Dr. Sachio Ashida (Brockport, N.Y.), an Olympic Coach at the 1976 Games in Montreal. In addition, Dr. Ashida served as a referee at the 1984 Olympic Games and was an A-Level kata judge. Born in Japan, Dr. Ashida began studying judo at the age of 12 and continued his study through his military career with the Japanese Imperial Army Air Force during World War II, as an kamikaze pilot. Dr. Ashida moved to the United States in 1953 and received a Ph.D. from the University of Nebraska before ultimately relocating to upstate New York where he became an associate professor of psychology at the College at Brockport, State University of New York.
PHILOSOPHY OF JUDO
Dr. Sachio Ashida, Hachidan (8th degree)
excerpted from an article of the same name published in
the 1975 USJF Official Judo Handbook
The average student is eager to learn the physical
and technical side of Judo. The ukemi, nage-waza, osaekomi-waza
and other forms of kata take up much of his attention. The
"philosophy" seems to be pushed aside, forgotten
It is only upon witnessing the courtesy, the simple
ritual of bowing before and after randori or a match that
he realizes there is more to the sport than just working
out or fighting. As he advances, he inadvertently is teaching
a technique to his lesser-experienced partner. He then realizes
the teacher/student concept of Judo. It is through these
experiences and learning procedures that the student learns
the general philosophy of Judo. Nevertheless, the mystery
of the sport motivates him further to study and fortify
this little known area of the philosophy.
He reads and hears Jigoro Kano's two famous principles
of "Maximum Efficiency, and Mutual Welfare and Benefit."
Kano outlined these two ultimate objects of Judo - the perfection
of human character by his form of training methods using
the above two principles. "Maximum Efficiency"
means that whatever is planned, one should do with optimum
use of mental and physical energy
In the practice and competition of Judo the player
learns to throw with a minimum of effort but using to his
benefit the opponent's weakness, momentum and mistakes.
His throws consist of a circle; his defense and counter-throws
are made using the opponent's circle of the throwing technique.
The application of this knowledge, by hard training,
increases his proficiency and efficiency. By these methods,
the principle of maximum efficiency is eventually mastered.
The principle of mutual benefit and welfare takes longer
to learn. This means that all students should help each
other in advancing through judo training. This principle
brings out love, respect and self-control - qualities manifested
by many Judo masters.
By following these two principles, the student will
progress toward his goal.
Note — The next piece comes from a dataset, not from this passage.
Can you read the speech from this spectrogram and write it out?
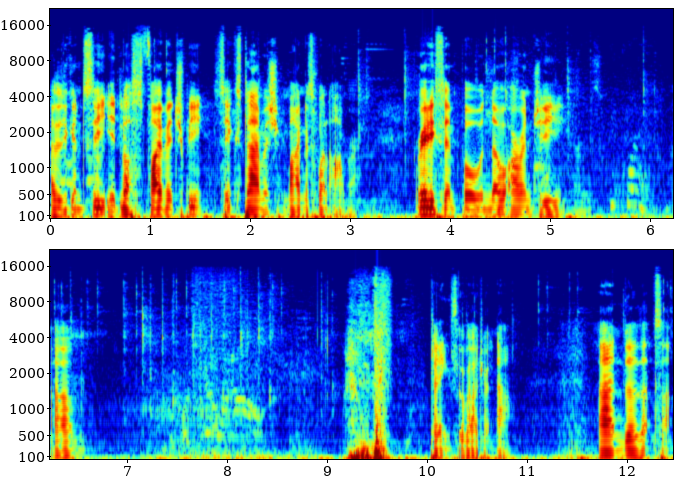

But what is his goal? Each student
must establish his own goal in life. The level of his goal
depends upon his motivation. His Judo teacher may exemplify
a model he wishes to emulate. Through Judo training, he
can attain the characteristics of his teacher if the latter
is a true Judo man. But what is the character of a true
Many instructors use the same training methods but
those who are not themselves developed morally and ethically
achieve nothing. Any system of instruction depends on the
excellence of those who are instructing. Proper Judo training
produces respect, courage, patience, humility, flexibility,
enthusiasm and reliability. As one judoka stated, "these
are the characteristics that are most prized by all of humanity.
The students must remember that many teachers fail to produce
these traits in their students but the instructor never
Judo, when learned and practiced properly, is a sport
that "builds character." The Judo community; however,
feels that Judo and its philosophy contributes more in that
it lets the student achieve his goals in life a little faster
but not necessarily more easily. It is up to the student
to train regularly, to discipline himself, to respect his
peers and superiors, to participate in tournaments, to teach
the lesser experienced and to study and learn the culture